Well, this should give everyone the warm fuzzies, no? The CDC confirmed this afternoon that a traveler from Liberia has the Ebola virus — and that it didn’t become symptomatic for seven days after his arrival. The EMS technicians who transported him to the Dallas hospital are now in isolation while the CDC tries to trace back the patient’s steps to see how many other people may have picked up the virus:
Months after the deadliest Ebola outbreak in history began ravaging West African countries, a man who flew from Liberia to Dallas became the first case of Ebola to be diagnosed in the United States.
Health officials stressed that they are confident they can control this situation and keep the virus from spreading in the U.S.
“We’re stopping it in its tracks in this country,” Thomas Frieden, director of the Centers for Disease Control and Prevention, declared during a news conference Tuesday afternoon.
The man who is infected, who was not identified, left Liberia on Sept. 19 and arrived in the U.S. the following day to visit family members. Health officials are working to identify everyone who may have been exposed to this man. Frieden said this covered just a “handful” of people, a group that will be watched for three weeks to see if any symptoms emerge.
“The bottom line here is that I have no doubt that we will control this importation, or this case of Ebola, so that it does not spread widely in this country,” Frieden said. “It is certainly possible that someone who had contact with this individual could develop Ebola in the coming weeks. But there is no doubt in my mind that we will stop it here.”
Normally, I’d feel pretty confident in that statement … if we hadn’t kept hearing how nearly-impossible it was to have it pop up here in the first place. Supposedly the virus moved fast enough to produce symptoms, and that screeners in those areas afflicted by Ebola knew what to look for in order to keep infected people from getting on planes to the US. Besides, thanks to the Secret Service scandal and Barack Obama’s claim that the intelligence community blew it on ISIS, it’s not exactly the week for confidence in our bureaucratic overlords.
Doctors at the Texas Health Presbyterian insisted that they could handle the task:
Zachary Thompson, the director of the Dallas County Health & Human Services, said Tuesday morning the Center for Disease Control was mobilizing as if the patient tested positive for the virus.
Thompson said Tuesday morning Dallas County is ready to care for the patient.
“This is not Africa,” Thompson said. “We have a great infrastructure to deal with an outbreak.”
Hopefully, they will be able to keep this from spreading. With at least a seven-day incubation period, it might not be easy to track down all of the personal contact the patient had, but they’re working on it. In the meantime, we can do best by watching the situation carefully and not panicking over a single case.
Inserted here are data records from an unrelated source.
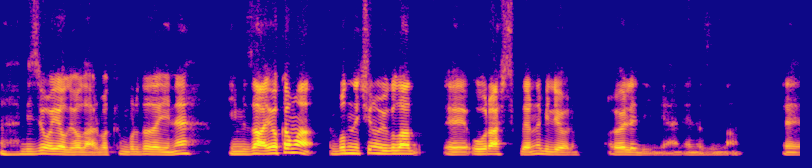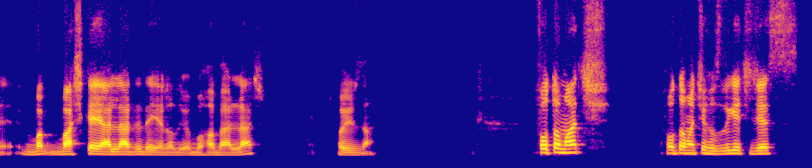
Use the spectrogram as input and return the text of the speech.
bizi oyalıyorlar. Bakın burada da yine imza yok ama bunun için uygula e, uğraştıklarını biliyorum. Öyle diyeyim yani en azından. E, ba- başka yerlerde de yer alıyor bu haberler. O yüzden. Foto maç. Foto maçı hızlı geçeceğiz.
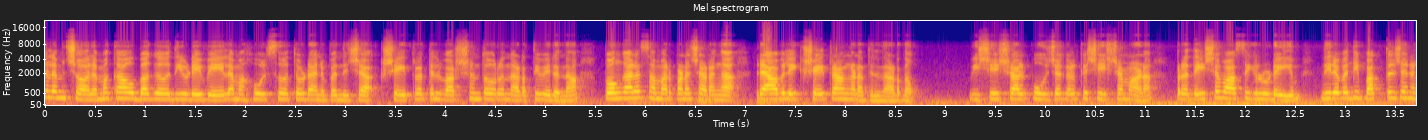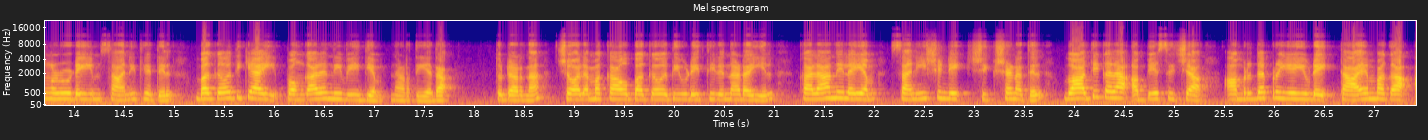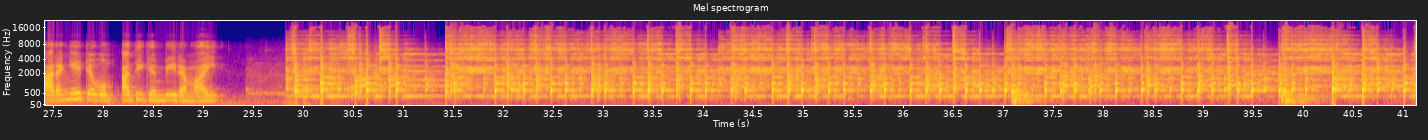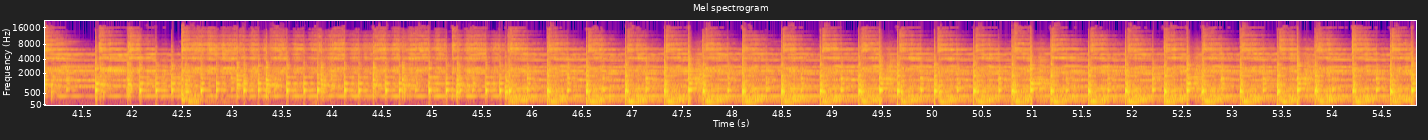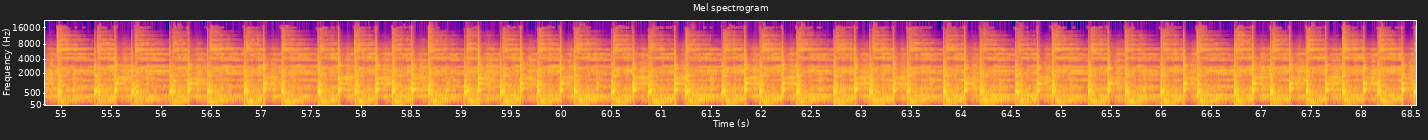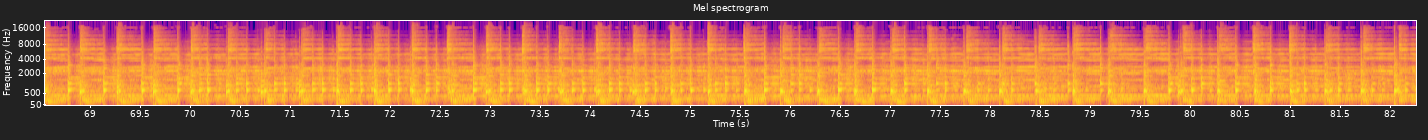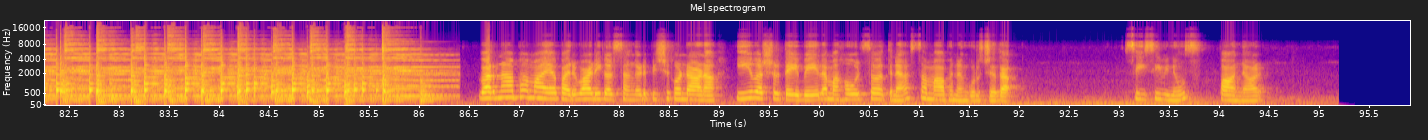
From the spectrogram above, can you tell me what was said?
കിള്ളിമംഗലം ചോലമക്കാവ് ഭഗവതിയുടെ വേല മഹോത്സവത്തോടനുബന്ധിച്ച് ക്ഷേത്രത്തിൽ വർഷം തോറും നടത്തിവരുന്ന പൊങ്കാല സമർപ്പണ ചടങ്ങ് രാവിലെ ക്ഷേത്രാങ്കണത്തിൽ നടന്നു. വിശേഷാൽ പൂജകൾക്ക് ശേഷമാണ് പ്രദേശവാസികളുടെയും നിരവധി ഭക്തജനങ്ങളുടെയും സാന്നിധ്യത്തിൽ ഭഗവതിക്കായി പൊങ്കാല നിവേദ്യം നടത്തിയത്. തുടർന്ന് ചോലമക്കാവ് ഭഗവതിയുടെ തിരുനടയിൽ കലാനിലയം സനീഷിന്റെ ശിക്ഷണത്തിൽ വാദ്യകല അഭ്യസിച്ച അമൃതപ്രിയയുടെ തായമ്പക അരങ്ങേറ്റവും അതിഗംഭീരമായി. Thank you. വർണാഭമായ പരിപാടികൾ സംഘടിപ്പിച്ചുകൊണ്ടാണ് ഈ വർഷത്തെ വേല മഹോത്സവത്തിന് സമാപനം കുറിച്ചത്. C C V news Panjal.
But perhaps we ought to rethink the easy travel between the US and the areas where Ebola is spreading rapidly.